One day this summer when I was in the office, the phone rang and I answered it. And a guy on the other end said, “Hello, my name is Rev. Jim Savage and I’m calling from the Red Bird Missionary Conference. We’d like to come and visit you. We’ve heard of Cobleskill UMC and the Schoharie Region and the support you’ve given us over the years, and we want to come and share about what we’re up to.” The conference sees us here in Schoharie County and Cobleskill as part of its neighborhood. I have never met Jim and he didn’t know my family, but we quickly made plans for him to come and speak. Unfortunately, at the last minute we had to delay his coming to the Spring sometime. But he still made a video to share with us. In this short video he’s going to tell the story of how the Red Bird Missionary Conference has leaned on God to guide them in a new direction for the coming chapter. Let’s have a listen.
Under their new, broader name Central Appalachian Missionary Conference, the folks in southeastern Kentucky are still in need of support. They are using resources of leadership they have begun to cultivate from within their own context to the powerful needs of their communities, devastating flooding, widespread economic depression, and the epidemic of drug abuse. Jim followed up with me to suggest that there are three main ways we can continue to be good neighbors with our Appalachian neighbors to the south. 1. Pray for transformation to continue in this underserved area. 2. Help support this transformation from our own financial abundance. 3. And continue to help with recovery efforts in the form of work teams, as we’re able.

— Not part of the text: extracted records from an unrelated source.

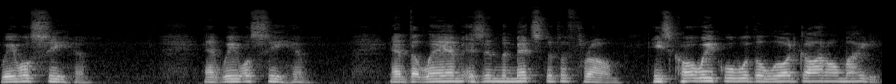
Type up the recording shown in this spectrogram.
We will see him. And we will see him. And the Lamb is in the midst of the throne. He's co-equal with the Lord God Almighty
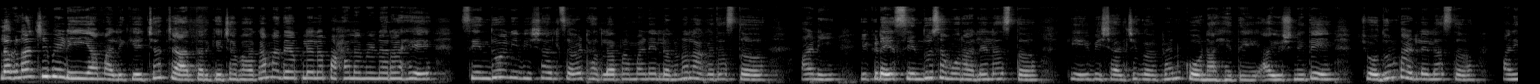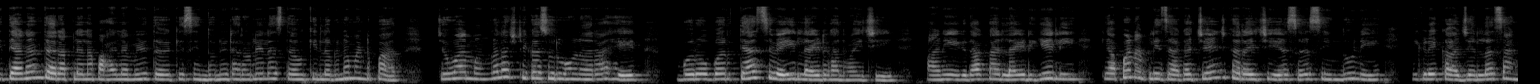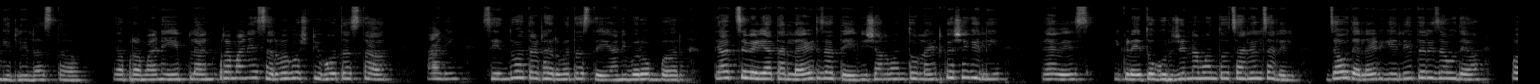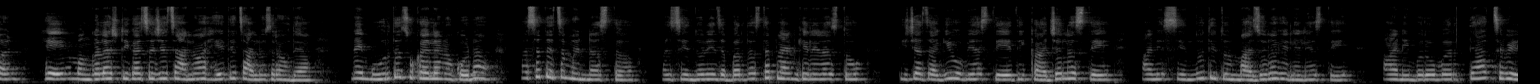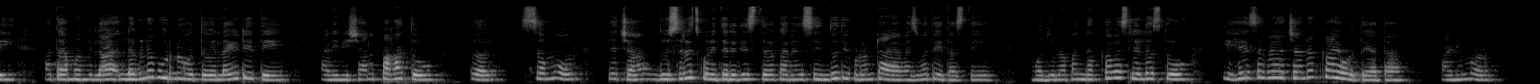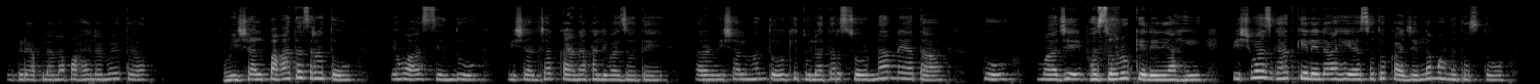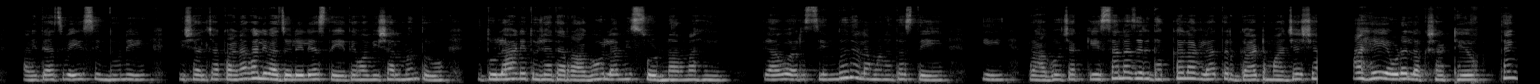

I see an opportunity here for us to be in relationship with these neighbors to the south. Although we have more resources and a stronger economy here, it’s because we share some of the same geography and culture, we know something about the problems that affect them to a much greater degree. Like a shared road between two travelers, we can empathize with the risks and the despair that natural disaster, drug abuse and poverty can bring.
Small steps we can take today are first, praying, and second, giving. Longer term, we as a church can think about how to grow our financial giving through our Outreach Team. Thank you for opening your hearts this morning to a neighbor. For the next two weeks we’ll be talking more about neighbors, but for now let’s pray together for Central Appalachia.
Let us Pray.